"* * * It may be argued that ordinary fluctuations in the purchasing power of money may not properly be considered by a jury in awarding damages. Perhaps not, as to the future; but the jury have the right, and it is their duty, to be realistic. They need not close their eyes to the economic facts of life. It is possible, of course, that values may cease to be affected by inflation of the currency. Economic conditions may conceivably cause the value of the dollar again to rise to the point where it stood before the World War II. On the other hand, there is no assurance that its value may not become less as time goes on. This possibility balances, if it does not outweigh, the contrary forecast.

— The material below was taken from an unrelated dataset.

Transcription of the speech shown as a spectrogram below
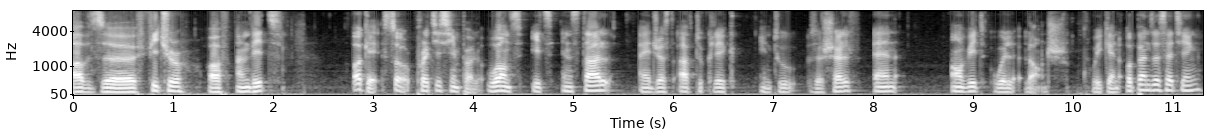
of the feature of Envit. Okay, so pretty simple. Once it's installed, I just have to click into the shelf and Envit will launch. We can open the setting.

It would be, I think, mere speculation to adopt either theory as the foundation of an estimate of future earnings. Yet some reasonable and logical basis for such an estimate must be found; and, in my opinion, it can be found only by an appraisal of present economic facts, of which the jury are presumed to have knowledge. No one can say now whether a verdict of $160,000 rendered today may be equivalent to one of $300,000 or to one of $80,000 rendered five years hence. We can be guided only by the conditions of the present; and under those conditions, we learn from economic statistics that $160,000 now represents a value of approximately $100,000 in 1939. * * *"
And in McWeeney v. New York, N.H. & H.R.R. Co., 2 Cir. 1960, 282 F.2d 34:
"* * * Though some courts have sanctioned instructions permitting the jury to take into account inflation between the injury and the trial, there is little or no authority in favor of charging the jury to take future inflation into account, see 2 Harper and James, The Law of Torts, § 25.11 (1956). * * *"